For another perspective on what it could look like to be more self-sustaining, we spoke with Beth Wheatley, who works with the West Virginia Nature Conservancy.
“I see a West Virginia that really uses nature as a driver of economic growth,” Wheatley said. "We’re standing atop a ridgeline in Mingo County; in every direction are mountains— some are thick with forests; others are stripped to rubble and rock. Over here we're looking at a flat landscape, but still completely surrounded by forest on both sides. And this is very typical of many sites in West Virginia where you have former coal mine lands surrounded by intact forest.”
She brought us here, because she said it shows two radically different types of landscapes, both of which are abundant in central Appalachia. And both have potential to help people in West Virginia be more self-sufficient, said Wheatley. “There is so much that we can produce ourselves.”
And this self-reliance does not necessarily have to come from manufacturing, or coal. She and others at the Nature Conservancy are working to find more ways that forested land can earn West Virginians money.
Wheatley said she envisions a future where solar farms on top of former strip mines are producing energy.
“It's virtually the perfect site for solar development because it's relatively flat, because of transmission lines and access,” Wheatley said.
“We have the sun at our disposal, we have hundreds of thousands of former mine lands at our disposal and many owners of those lands very interested in solar development.”
Several years ago, The Nature Conservancy conducted a listening project across West Virginia. In addition to wanting economic opportunities, many people told Wheatley they value living amidst so much nature.
“And I remember one person saying that she doesn't see it as something separate from us, but it's part of who West Virginians are. It's in our blood,” Wheatley said.
“And that really gives us the grit and determination and connection to the land to really work together to grow nature- friendly economic development activities in the state going into the future. I think we can have it all.”
Living Off The Land
Ed Klein moved his family to rural Wetzel County, West Virginia in the 1970s to live off the land. They were in Brooklyn at the time, and he saw a film called “The Wilderness Family”. It is the story of a family who escaped the traffic and city life of Los Angeles to build a cabin and settle in the wilderness.
Initially, Klein’s family lived in a tent when they moved to West Virginia in 1978. Eventually, his wife left, as did his kids, but Klein stayed.
Today, he has an enormous, three story cabin that he designed and built himself.

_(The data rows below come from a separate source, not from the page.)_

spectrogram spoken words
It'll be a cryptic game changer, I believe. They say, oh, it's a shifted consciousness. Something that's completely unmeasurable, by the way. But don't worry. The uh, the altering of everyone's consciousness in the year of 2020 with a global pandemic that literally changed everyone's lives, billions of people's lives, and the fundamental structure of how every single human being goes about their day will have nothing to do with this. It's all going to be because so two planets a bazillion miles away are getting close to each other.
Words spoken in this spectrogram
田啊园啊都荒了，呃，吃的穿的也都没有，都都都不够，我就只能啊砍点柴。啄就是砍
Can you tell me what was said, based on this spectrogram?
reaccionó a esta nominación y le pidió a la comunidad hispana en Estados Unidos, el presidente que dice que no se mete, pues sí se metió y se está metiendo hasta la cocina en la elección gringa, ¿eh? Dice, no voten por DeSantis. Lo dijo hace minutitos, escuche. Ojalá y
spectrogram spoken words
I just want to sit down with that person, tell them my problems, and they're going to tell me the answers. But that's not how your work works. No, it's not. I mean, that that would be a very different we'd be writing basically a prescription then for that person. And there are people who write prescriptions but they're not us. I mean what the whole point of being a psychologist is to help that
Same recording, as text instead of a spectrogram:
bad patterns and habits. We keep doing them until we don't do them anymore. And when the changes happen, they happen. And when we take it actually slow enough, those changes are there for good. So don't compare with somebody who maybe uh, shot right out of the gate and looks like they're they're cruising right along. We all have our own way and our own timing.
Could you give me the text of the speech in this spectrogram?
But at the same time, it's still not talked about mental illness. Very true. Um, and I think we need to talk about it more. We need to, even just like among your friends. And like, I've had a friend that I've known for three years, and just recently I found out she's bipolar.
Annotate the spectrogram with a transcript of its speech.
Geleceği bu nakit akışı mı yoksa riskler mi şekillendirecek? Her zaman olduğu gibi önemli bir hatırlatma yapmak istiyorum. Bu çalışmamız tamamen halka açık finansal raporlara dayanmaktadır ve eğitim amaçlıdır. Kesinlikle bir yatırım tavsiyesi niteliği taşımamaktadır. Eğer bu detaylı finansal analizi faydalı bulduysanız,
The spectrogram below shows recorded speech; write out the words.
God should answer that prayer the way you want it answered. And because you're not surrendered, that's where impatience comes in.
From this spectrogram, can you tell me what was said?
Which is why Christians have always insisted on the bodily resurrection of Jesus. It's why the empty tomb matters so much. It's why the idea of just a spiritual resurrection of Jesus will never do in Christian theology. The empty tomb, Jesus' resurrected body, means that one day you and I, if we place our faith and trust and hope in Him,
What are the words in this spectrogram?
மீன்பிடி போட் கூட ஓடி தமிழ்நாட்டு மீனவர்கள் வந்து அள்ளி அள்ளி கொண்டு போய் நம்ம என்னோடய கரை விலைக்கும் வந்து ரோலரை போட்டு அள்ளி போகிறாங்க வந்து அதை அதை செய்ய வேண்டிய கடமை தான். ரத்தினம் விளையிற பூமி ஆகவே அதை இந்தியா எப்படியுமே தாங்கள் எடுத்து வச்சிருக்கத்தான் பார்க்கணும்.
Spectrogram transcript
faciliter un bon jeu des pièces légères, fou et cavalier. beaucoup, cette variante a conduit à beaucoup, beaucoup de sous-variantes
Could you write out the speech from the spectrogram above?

He has his own woodshop, and a greenhouse, though neither are being used much these days.
Klein said he has no regrets. “How could you regret this?”
We asked him if he thinks this type of life is realistic for most people, or if he feels he is unique.
“If you’re really serious, buy a plot of land. I’ll help you,” Klein told us. “It’s a blessing.”
With a small plot of land, Kleine said, anyone could do this. But you will need help — people who can teach you the skills you will need to survive.
But before he would help us, Klein said he would need a letter from my psychiatrist. Though I am not sure if he means only someone with some level of mental illness would try to live off the land, as he has done, or if it takes someone who is taking care of their mental health. But perhaps, maybe he means both.
This story is part of an episode of Inside Appalachia about resilience and survival.